In order to survive extended stays in the ICU one is wise to learn from the example of others, so we are so grateful for Cesar and his family.  Enrique and Maria amaze us in their ability to extend themselves in maintaining work and family.  While Santa Ana is within the LA area, there are likely times where traffic makes the drive about as long as the one from Santa Barbara; yet they are here almost every evening, even if it means driving in late after work for just a couple hours to be with their son.  His older sisters, Angie and Liz, are blessed with looks and charm that most likely keep their dance cards full, but they’ve taken an inordinate number of shifts at his bedside keeping him company.  While we don’t like for Rudy to be alone here, it seems even more pressing for kids who are more cognizant of their surroundings.  So I am amazed at the lengths they go to in making sure Cesar has company.
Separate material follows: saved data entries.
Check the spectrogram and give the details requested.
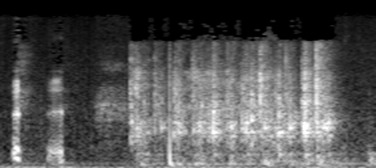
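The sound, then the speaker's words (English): Rapid clicking of keys on a computer keyboard as someone types a post, a dense run of crisp taps after a couple of brief sounds at the start. “I'm typing my post in right now.”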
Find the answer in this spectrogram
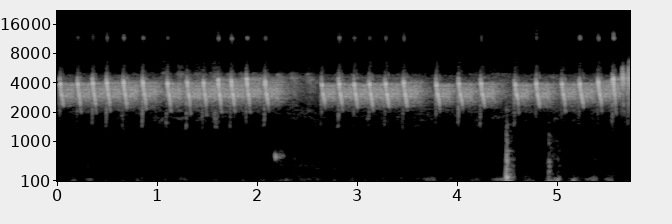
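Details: Training master recording of a kapas tembak bulbul: sustained rapid chirping, crisp repeated notes in long runs with a brief gap and one low knock partway through.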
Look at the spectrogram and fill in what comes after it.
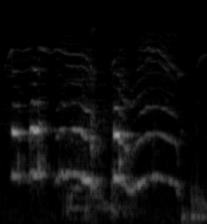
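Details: Pet Alaskan Malamute indoors at dinner at the owner's mother's home, giving drawn-out, wavering, howl-like whines in three rising-and-falling phrases, with a short low rumble at the end.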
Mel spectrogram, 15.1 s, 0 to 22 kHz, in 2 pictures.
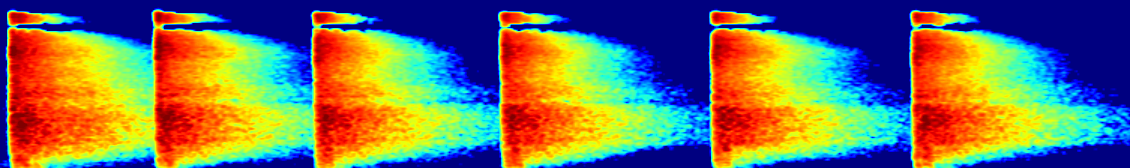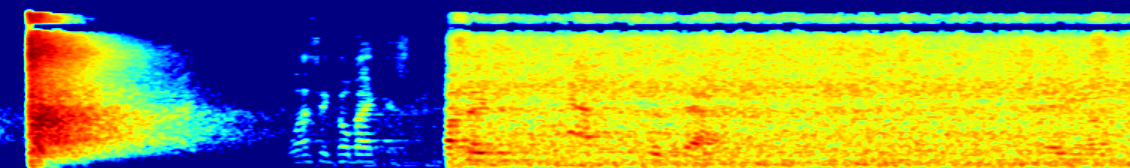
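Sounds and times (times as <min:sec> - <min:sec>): handgun shots with echo: 0:00.0 - 0:08.8.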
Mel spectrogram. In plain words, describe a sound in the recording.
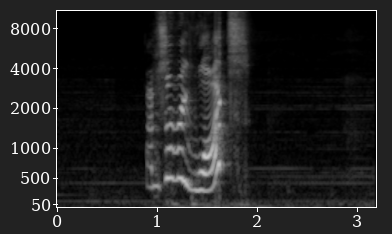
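A young woman gasps loudly in surprise.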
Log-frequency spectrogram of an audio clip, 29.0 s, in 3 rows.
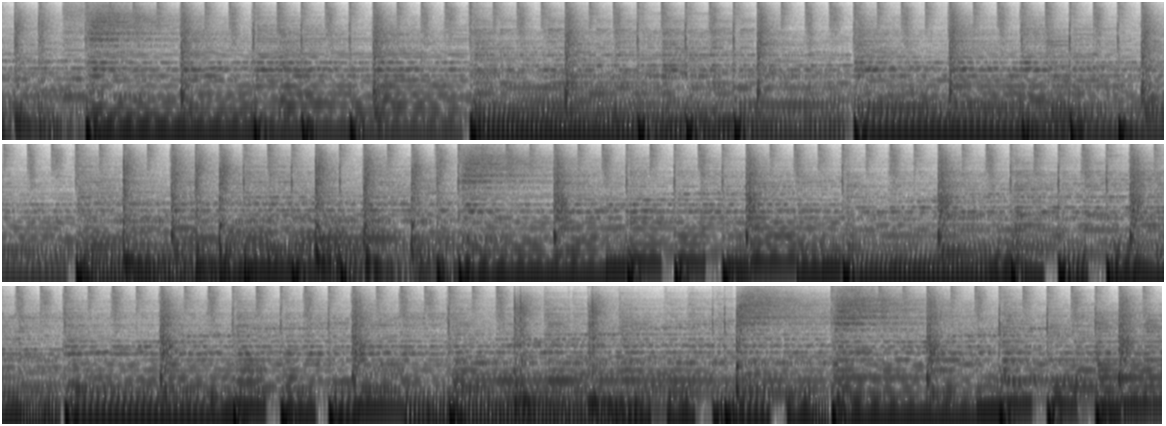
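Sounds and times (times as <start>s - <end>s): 
piano ballad: 0.0s - 29.0s.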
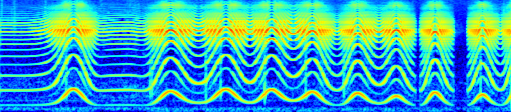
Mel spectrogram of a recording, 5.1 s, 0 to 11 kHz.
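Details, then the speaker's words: White's Goldmaster 24k gold detector with a double-D coil and audio boost 2, pinpointing a target: a pure tone sweeps up and down with each pass, peaking sharply and quickening over the target, a normal pinpoint response. "So I'm just listening for a nice, sharp sound like that."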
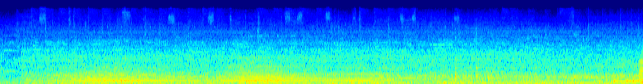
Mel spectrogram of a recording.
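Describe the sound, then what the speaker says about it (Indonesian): Noisy car exhaust droning steadily in daytime city traffic in Bekasi, a loud continuous engine rumble with shifting pitch as vehicles move close by. "Knalpotnya berisik nih"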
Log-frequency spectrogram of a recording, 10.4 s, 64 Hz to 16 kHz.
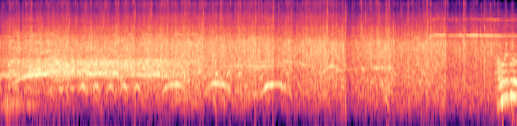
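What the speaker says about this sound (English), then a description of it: "Give yourself a round of applause." Audience applause at a THON 2012 dance marathon, loud sustained clapping from a large crowd with a few cheers and whistles, holding steady for about ten seconds.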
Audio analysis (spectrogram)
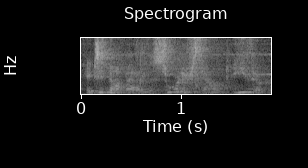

But most moving is Cesar himself, who goes beyond simply having a positive attitude to embodying a defiant joy.  He’s quick with a welcoming wave through the window.  Even though his walks down the hallway are slow and require a nurse to push his IV stand and keep an eye on all the lines, my attention is diverted to the huge “Crusty the Clown” slippers on his feet that make the whole scene evoke laughter more than pain.  As much as he might drag his feet on some of the assignments he’s had, he’s excited about getting back to school.  I’m not sure he has the green light from his parents, but he speaks of getting a Husky puppy when he’s back home and is threatening to name it after one of the doctors.


Make no bones about it, the ICU is a scary place where kids and parents are faced with circumstances that are the stuff of nightmares.  To be here is to take up a battle position and wage war against the opponent.  We take on any sort of demeanor in such a showdown; we can get angry, hostile, fearful or overconfident as we fight against that which scares us.  But leave it to a teenager like Cesar to be the most rebellious.  He demonstrates the greatest defiance in laughing before the foe, fully aware of it’s might but unwilling to let it steal his joy.


All hail, Cesar—our conquering hero!


Cesar and Enrique visiting Rudy
Cesar and Enrique visiting Rudy
How come we never see Cesar and Batman at the same time?
How come we never see Cesar and Batman at the same time?